Senate Majority Leader Harry Reid, a Nevada Democrat, said after the meeting that his party is willing to talk about spending programs. “My friend John Boehner, I repeat, cannot take yes for an answer,” Reid said. “One thing we made clear in that meeting, we are locked in tight on Obamacare.”
The partial shutdown put about 800,000 federal employees out of work and shuttered many government functions, including infant nutrition aid, national parks and Internal Revenue Service audits. Other services, such as air-traffic control and Social Security benefits, were operating.
A one-week partial shutdown would probably shave 0.1 percentage point from economic growth, according to the median estimate of economists surveyed by Bloomberg, with the costs accelerating if the closing persists.
The effects of failing to raise the $16.7 trillion debt ceiling would be even bigger. The government will run out of borrowing authority Oct. 17, according to the Treasury Department, leaving only cash to pay the bills.
That stockpile will disappear by Oct. 31 at the latest, according to the Congressional Budget Office, leaving the U.S. unable to pay promised benefits, salaries and interest.
As the stalemate wears on, both sides are grasping for political leverage.
Republicans found theirs on the Mall in Washington, where they criticized the barricades erected by the National Park Service around the World War II memorial.
House leaders proposed five bills yesterday to reopen specific parts of the government. They picked politically popular agencies, forcing Democrats to choose between their party’s position against a piecemeal approach and specific programs they support.
The bills would reopen national parks, provide funding for the National Institutes of Health, let Washington’s city government spend its own money, fund the Department of Veterans Affairs and pay National Guard and Reserve forces.
The Washington, parks and NIH bills passed yesterday with bipartisan support.
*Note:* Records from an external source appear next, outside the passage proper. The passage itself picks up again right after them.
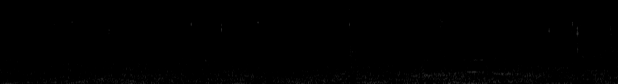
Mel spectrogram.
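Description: Near silence with faint, irregular computer keyboard clicks: a dozen or so soft keystrokes spread through the quiet.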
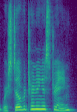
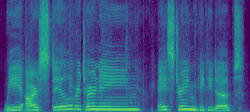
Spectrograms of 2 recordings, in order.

The other measures are set for votes today.
“It is the small steps that can often move us toward a consensus,” said Representative Jack Kingston, a Georgia Republican.
Senate Democrats said they wouldn’t pick and choose federal agencies to reopen, and the White House issued veto threats against all the bills.
Democrats, meanwhile, tried to take advantage of the split among House Republicans. The party is divided between hard-liners aligned with Senator Ted Cruz of Texas who are seeking concessions on the health law and others who back a bill to reopen the government without conditions.
At least 20 Republicans have said they would support the Senate-passed plan. They haven’t aligned with Democrats on procedural votes to force Boehner’s hand.
One of those, Representative Peter King, a New York Republican, said in an interview yesterday that he made his case privately to Boehner, who asked for more time.
“I think the plan is for the Cruz Republicans to exhaust themselves,” King said.
Representative Jeb Hensarling, chairman of the House Financial Services Committee, described a delay of the individual mandate to purchase health insurance as the “bare minimum” Republicans should accept as part of the spending bill. And, he said, the party should attach other conditions to the debt ceiling.
“What’s going to hurt our economy is our failure to deal with our spending trajectory, which is going to bankrupt us,” the Texas Republican said in an interview. “Anything that has ever passed for fiscal responsibility in Washington, D.C., has almost exclusively been attached to a debt ceiling.”
Unlike past fiscal feuds, this dispute is more about the health law than the amount of government spending. Democrats say they have already made a concession by accepting spending levels set under the across-the-board cuts known as sequestration, which went into effect earlier this year and were part of the deal to avoid a 2011 default.
The U.S. budget deficit in June was 4.3 percent of gross domestic product, down from 10.1 percent in February 2010 and the narrowest since November 2008, when Obama was elected to his first term, according to data compiled by Bloomberg from the Treasury Department and the Bureau of Economic Analysis.